To understand chemistry, we need to have the following two concepts in mind: molecules are small, very small (nanometric), but they are three-dimensional objects that have their own specific dimension, composition, structure and shape; from these characteristics we can derive their specific properties, such as the effect on organisms.
To get a better idea of how small molecules are, just imagine that in a drop of water there are so many molecules that if we could dis-tribute them among all the inhabitants on Earth, each would receive about 200 billion. Objects of such small dimensions escape our daily experience and the common experimental investigations, so that it is difficult not only to accept their usefulness, but also to believe in their real existence. Goethe said that science must be on a human scale and opposed the use of the microscope by stating that what cannot be seen with the naked eye should not be sought, because it is obviously hidden from the human eye for some good reason.
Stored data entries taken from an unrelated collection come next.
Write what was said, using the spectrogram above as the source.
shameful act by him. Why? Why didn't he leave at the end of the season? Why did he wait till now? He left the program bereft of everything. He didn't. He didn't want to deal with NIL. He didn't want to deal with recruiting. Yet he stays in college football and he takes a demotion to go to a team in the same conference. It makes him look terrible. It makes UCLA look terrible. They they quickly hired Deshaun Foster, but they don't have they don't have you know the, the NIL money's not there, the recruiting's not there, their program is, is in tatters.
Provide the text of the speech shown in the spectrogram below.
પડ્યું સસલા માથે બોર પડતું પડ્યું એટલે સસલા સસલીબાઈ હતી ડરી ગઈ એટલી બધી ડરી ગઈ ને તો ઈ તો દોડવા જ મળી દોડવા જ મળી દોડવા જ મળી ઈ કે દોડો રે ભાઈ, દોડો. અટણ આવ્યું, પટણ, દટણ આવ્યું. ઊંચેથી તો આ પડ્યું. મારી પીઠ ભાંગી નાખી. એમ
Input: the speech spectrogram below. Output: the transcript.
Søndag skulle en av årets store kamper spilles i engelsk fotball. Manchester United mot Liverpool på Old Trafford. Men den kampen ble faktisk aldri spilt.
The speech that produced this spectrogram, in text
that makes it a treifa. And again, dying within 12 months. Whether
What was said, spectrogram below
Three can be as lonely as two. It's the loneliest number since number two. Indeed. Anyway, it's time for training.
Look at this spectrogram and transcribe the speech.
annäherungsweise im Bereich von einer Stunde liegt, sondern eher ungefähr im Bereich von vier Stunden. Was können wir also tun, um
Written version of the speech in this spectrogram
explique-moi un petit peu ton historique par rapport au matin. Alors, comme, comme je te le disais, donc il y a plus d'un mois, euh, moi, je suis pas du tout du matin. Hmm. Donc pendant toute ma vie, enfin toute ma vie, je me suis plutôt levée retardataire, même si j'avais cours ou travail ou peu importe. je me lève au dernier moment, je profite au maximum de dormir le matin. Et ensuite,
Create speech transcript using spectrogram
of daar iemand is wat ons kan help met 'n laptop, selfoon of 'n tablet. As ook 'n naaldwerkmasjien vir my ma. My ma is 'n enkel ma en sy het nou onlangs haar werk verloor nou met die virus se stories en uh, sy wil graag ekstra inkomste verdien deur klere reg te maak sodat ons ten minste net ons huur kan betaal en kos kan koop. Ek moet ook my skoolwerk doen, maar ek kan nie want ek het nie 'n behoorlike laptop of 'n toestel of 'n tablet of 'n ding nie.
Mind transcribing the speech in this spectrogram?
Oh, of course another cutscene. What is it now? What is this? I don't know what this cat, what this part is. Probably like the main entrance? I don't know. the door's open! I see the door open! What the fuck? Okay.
This statement is contrary to the logic of science, which particularly in recent years, has pushed its investigations increasingly towards the microscopic world, not only to learn more about nature, but also to exploit the advantages that can derive from a technological point of view.
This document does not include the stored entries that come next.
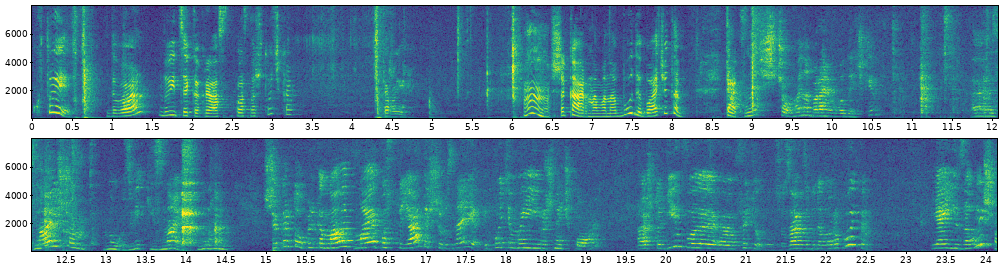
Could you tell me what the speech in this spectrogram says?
Ух ти. Два. Дивіться, яка крас- класна штучка. Три. М, шикарна вона буде, бачите? Так, значить що? Ми набираємо водички. Е, знаю, що, ну, звідки знаю, що картопелька мала, має постояти, щоб з неї, і потім ми її рушничком, аж тоді в е, фритюрницю. Зараз будемо робити. Я її залишу,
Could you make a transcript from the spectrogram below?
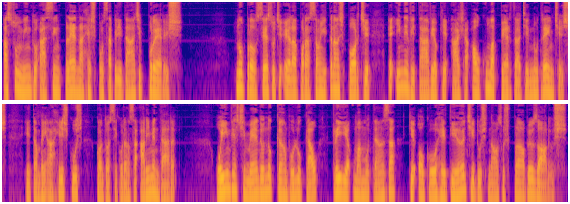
assumindo assim plena responsabilidade por eles. No processo de elaboração e transporte, é inevitável que haja alguma perda de nutrientes e também há riscos quanto à segurança alimentar. O investimento no campo local cria uma mudança que ocorre diante dos nossos próprios olhos.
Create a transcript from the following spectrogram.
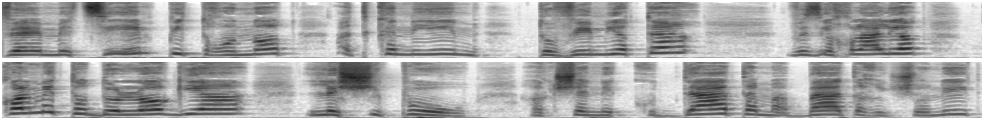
ומציעים פתרונות עדכניים טובים יותר. וזו יכולה להיות כל מתודולוגיה לשיפור, רק שנקודת המבט הראשונית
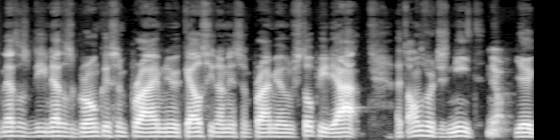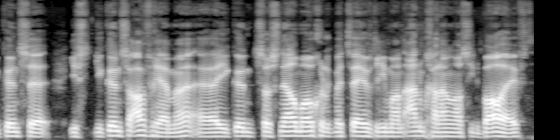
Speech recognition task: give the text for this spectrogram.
net als, die net als Gronk is een prime, nu Kelsey dan is een prime, hoe stop je? Ja, het antwoord is niet. Ja. Je, kunt ze, je, je kunt ze afremmen. je kunt zo snel mogelijk met twee of drie man aan hem gaan hangen als hij de bal heeft.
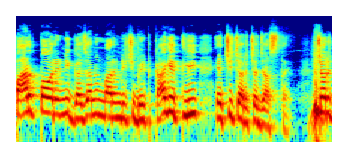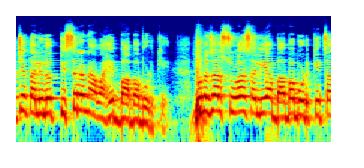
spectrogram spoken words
पार्थ पवार यांनी गजानन मारंडीची भेट का घेतली याची चर्चा जास्त आहे. चर्चेत आलेलं तिसरं नाव आहे बाबा बोडके. दोन हजार सोळा साली या बाबा बोडकेचा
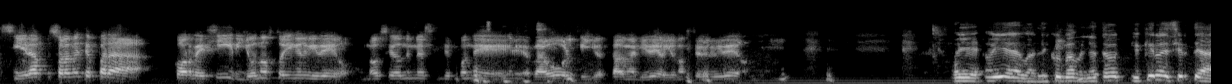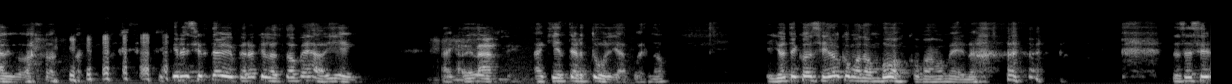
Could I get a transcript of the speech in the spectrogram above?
Si era solamente para corregir, yo no estoy en el video. No sé dónde me, pone Raúl que yo estaba en el video, yo no estoy en el video. Oye, oye, Eduardo, discúlpame, yo, yo quiero decirte algo. quiero decirte algo, espero que lo tomes a bien. Adelante. aquí en tertulia, pues, ¿no? yo te considero como Don Bosco, más o menos. Entonces,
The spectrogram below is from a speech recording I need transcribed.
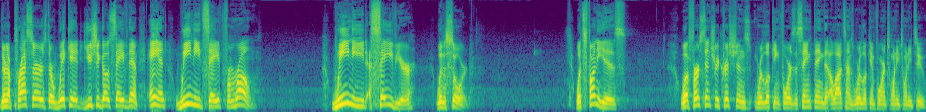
They're oppressors, they're wicked. You should go save them. And we need saved from Rome. We need a savior with a sword. What's funny is what first century Christians were looking for is the same thing that a lot of times we're looking for in 2022.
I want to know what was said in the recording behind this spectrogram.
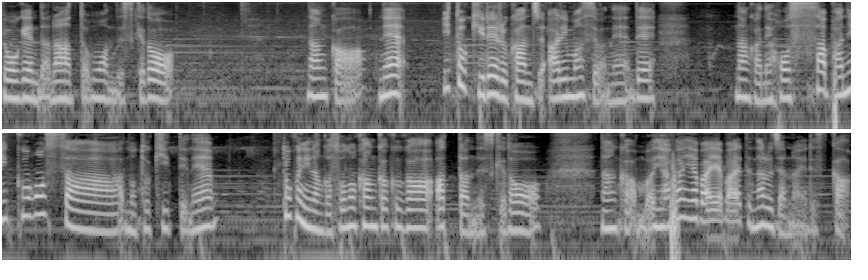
表現だなって思うんですけどなんかね糸切れる感じありますよね。でなんかね発作パニック発作の時ってね特になんかその感覚があったんですけどなんかやばいやばいやばいってなるじゃないですか。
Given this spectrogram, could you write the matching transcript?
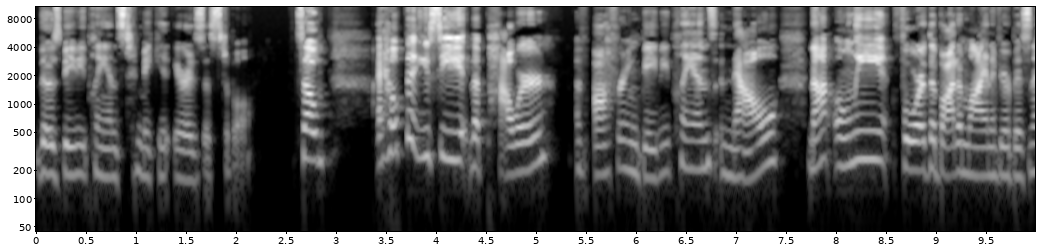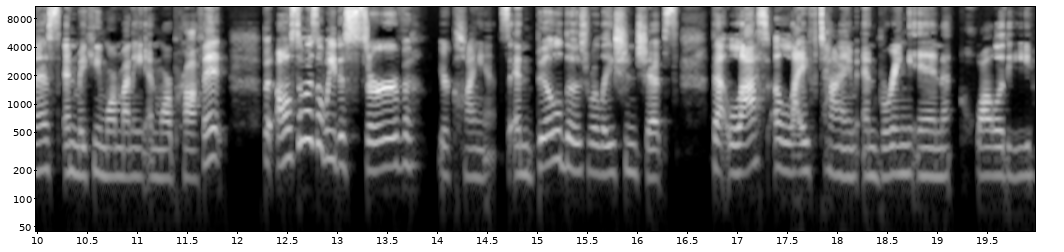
those baby plans to make it irresistible. So I hope that you see the power of offering baby plans now, not only for the bottom line of your business and making more money and more profit, but also as a way to serve your clients and build those relationships that last a lifetime and bring in quality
Taken individually, a molecule can neither be seen nor weighed or measured. Despite these limitations, molecules have no hidden secrets for chemists who have, for over a hundred years, learned to distinguish, build and use them by exploiting their collective proper-ties. This concept is expressed admirably by Primo Levi whose book, The Monkey’s Wrench, gives the definition of the profession of the chemist compared to that of an engineer:
[…] My profession, my real one, the profession I studied in school and that as kept me alive so far is the profession of chemist. I don’t know if you have a clear idea of it, but it’s a bit like yours; only we rig and dismantle very tiny constructions. We’re divided into two main branches, those who rig and those who dismantle or break down, and both kinds are like blind people with sensitive fingers. I say blind because, actually, the things we handle are too small to be seen even with the most powerful microscopes: so we’ve invented var-ious intelligent gadgets to recognize them without seeing them (Levi 1978).
Although with the most recent advances in science it is possible to “see” (through images obtained with suitable instruments called scanning probe microscopes, Fig. 3) and even “touch” (with ultra-thin tips) single molecules to use them for “nano-writing” (Fig. 4), the world of molecules is essentially a mental representation. But it is a very objective and rational representation, as chemists have a wealth of information about molecules, such as composition, weight, size, shape, reactivity, ability to interact with light and electricity, and tendency to either remain rigidly associated with each other (solid state), slide on one another (liquid state) or move freely on their own (gaseous state).